++++ Supplied records ++++
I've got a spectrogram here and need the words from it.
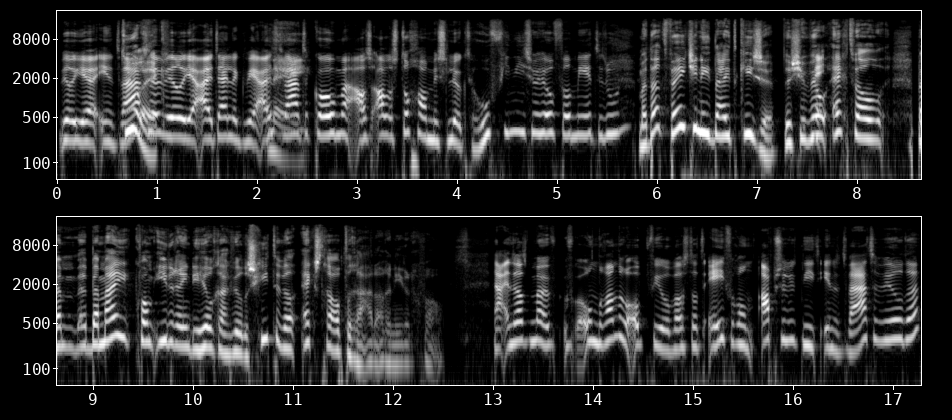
Wil je in het water? Tuurlijk. Wil je uiteindelijk weer uit het Nee. water komen? Als alles toch al mislukt, hoef je niet zo heel veel meer te doen. Maar dat weet je niet bij het kiezen. Dus je wil Nee. echt wel... Bij, bij mij kwam iedereen die heel graag wilde schieten wel extra op de radar in ieder geval. Nou, en wat me onder andere opviel was dat Everon absoluut niet in het water wilde.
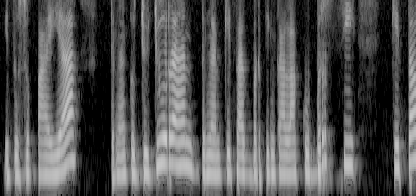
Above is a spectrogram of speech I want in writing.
Itu supaya dengan kejujuran, dengan kita bertingkah laku bersih, kita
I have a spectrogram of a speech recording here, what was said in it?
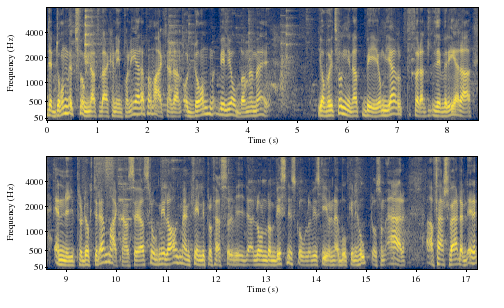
Det de är tvungna att verkligen imponera på marknaden och de vill jobba med mig. Jag var ju tvungen att be om hjälp för att leverera en ny produkt till den marknaden. Så jag slog mig i lag med en kvinnlig professor vid London Business School och vi skriver den här boken ihop då, som är affärsvärlden. Det,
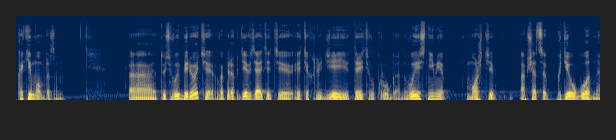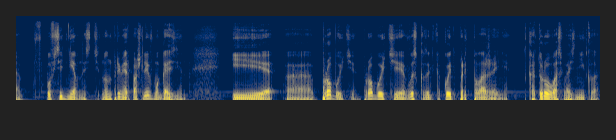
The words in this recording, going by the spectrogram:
Каким образом? Э, то есть вы берете, во-первых, где взять эти, этих людей третьего круга? Ну, вы с ними можете общаться где угодно, в повседневности. Ну, например, пошли в магазин и э, пробуйте, пробуйте высказать какое-то предположение которое у вас возникло.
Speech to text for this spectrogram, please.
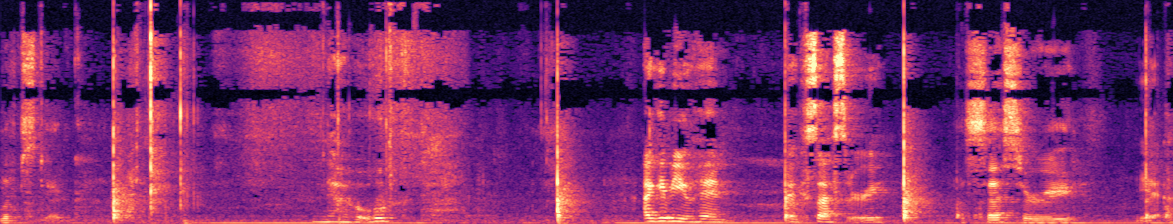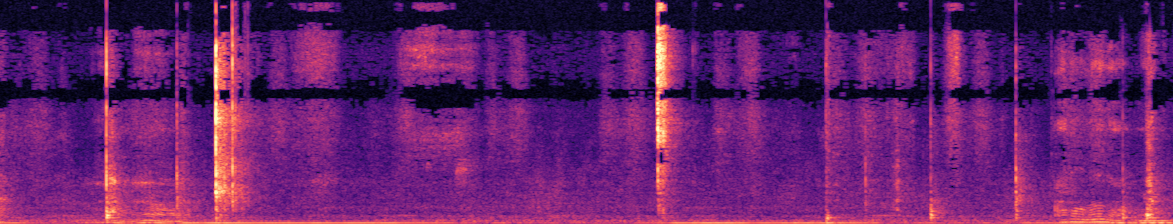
lipstick. No. I give you a hint. Accessory. Accessory. Yeah. I don't know. I don't know that one.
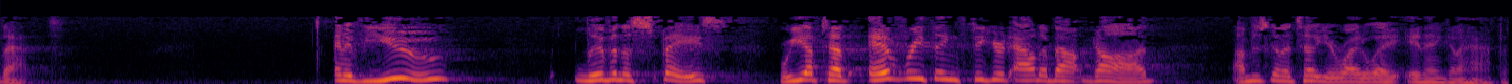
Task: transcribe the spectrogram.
that. And if you live in a space where you have to have everything figured out about God, I'm just going to tell you right away, it ain't going to happen.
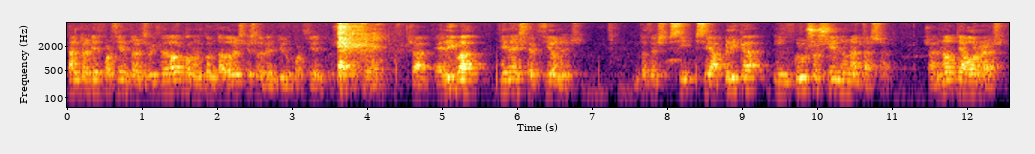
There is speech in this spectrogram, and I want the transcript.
tanto el 10% en el servicio del agua como en contadores, que es el 21%. O sea, o sea el IVA tiene excepciones. Entonces, sí, se aplica incluso siendo una tasa. O sea, no te ahorras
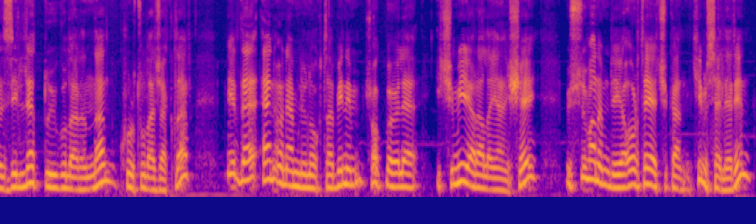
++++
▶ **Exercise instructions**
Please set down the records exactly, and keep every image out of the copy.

▶ **Response area**
I've got a spectrogram here and need the words from it.
Wil je in het water? Tuurlijk. Wil je uiteindelijk weer uit het Nee. water komen? Als alles toch al mislukt, hoef je niet zo heel veel meer te doen. Maar dat weet je niet bij het kiezen. Dus je wil Nee. echt wel... Bij, bij mij kwam iedereen die heel graag wilde schieten wel extra op de radar in ieder geval. Nou, en wat me onder andere opviel was dat Everon absoluut niet in het water wilde.
Above is a spectrogram of speech I want in writing.
Itu supaya dengan kejujuran, dengan kita bertingkah laku bersih, kita
I have a spectrogram of a speech recording here, what was said in it?
Det de är tvungna att verkligen imponera på marknaden och de vill jobba med mig. Jag var ju tvungen att be om hjälp för att leverera en ny produkt till den marknaden. Så jag slog mig i lag med en kvinnlig professor vid London Business School och vi skriver den här boken ihop då, som är affärsvärlden. Det,
The words in this recording, going by the spectrogram:
Каким образом? Э, то есть вы берете, во-первых, где взять эти, этих людей третьего круга? Ну, вы с ними можете общаться где угодно, в повседневности. Ну, например, пошли в магазин и э, пробуйте, пробуйте высказать какое-то предположение которое у вас возникло.
Speech to text for this spectrogram, please.
lipstick. No. I give you a hint. Accessory. Accessory. Yeah. I don't know. I don't know that one.
Task: transcribe the spectrogram.
that. And if you live in a space where you have to have everything figured out about God, I'm just going to tell you right away, it ain't going to happen.
There is speech in this spectrogram, and I want the transcript.
tanto el 10% en el servicio del agua como en contadores, que es el 21%. O sea, o sea el IVA tiene excepciones. Entonces, sí, se aplica incluso siendo una tasa. O sea, no te ahorras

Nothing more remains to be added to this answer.